Published online by Cambridge University Press: 03 May 2010
The World Trade Organization (WTO) Anti-Dumping (AD) Agreement and the Agreement on Subsidies and Countervailing Measures (SCM Agreement) require that AD duties and countervailing measures (CVMs) be terminated no later than five years from their imposition unless domestic authorities determine, with a specific review initiated before the mentioned deadline, that the expiry of the duty would likely lead to continuation or recurrence of dumping (or subsidization) and injury. If domestic trade authorities terminate the review with a negative determination of likelihood, either with respect to dumping (or subsidization) or injury, the duty expires (sunset).
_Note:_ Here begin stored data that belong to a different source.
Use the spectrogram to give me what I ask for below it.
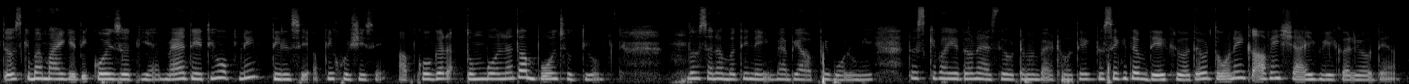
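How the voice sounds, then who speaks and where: A young woman tells a college romance in a relaxed, chatty way, slipping English words in now and then. Her voice sits high but sounds mellow and warm rather than sharp. She speaks every character's lines herself in the same easy storytelling manner. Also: fast talker, creaky. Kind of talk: casual spoken storytelling, voicing each character's lines.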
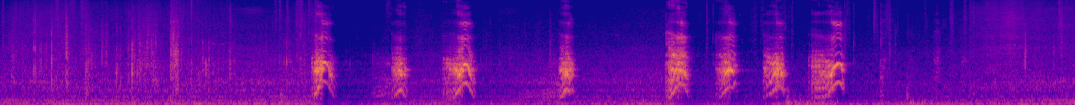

However, the WTO sunset reviews rules provided in Article 21.3 of the SCM Agreement and in Article 11.3 of the AD Agreement are vague and do not accurately regulate all of the complex aspects of the sunset reviews procedure. Indeed, in both agreements, the text of the articles regulating the sunset reviews was the result of complex negotiations, and the provision of an expiry deadline was an absolute novelty, as before the Uruguay Round there were no rules providing for the termination of AD and countervailing duties within a predetermined deadline. The relevant articles in the AD and SCM Agreements provide only a generic discipline, which is only partially complemented by the rules applicable to basic proceedings. Indeed, Article 11 of the AD Agreement and Article 21 of the SCM Agreement make a reference, respectively, to Article 6 of the AD Agreement and to Article 12 of the SCM Agreement regulating the procedural part of the sunset reviews.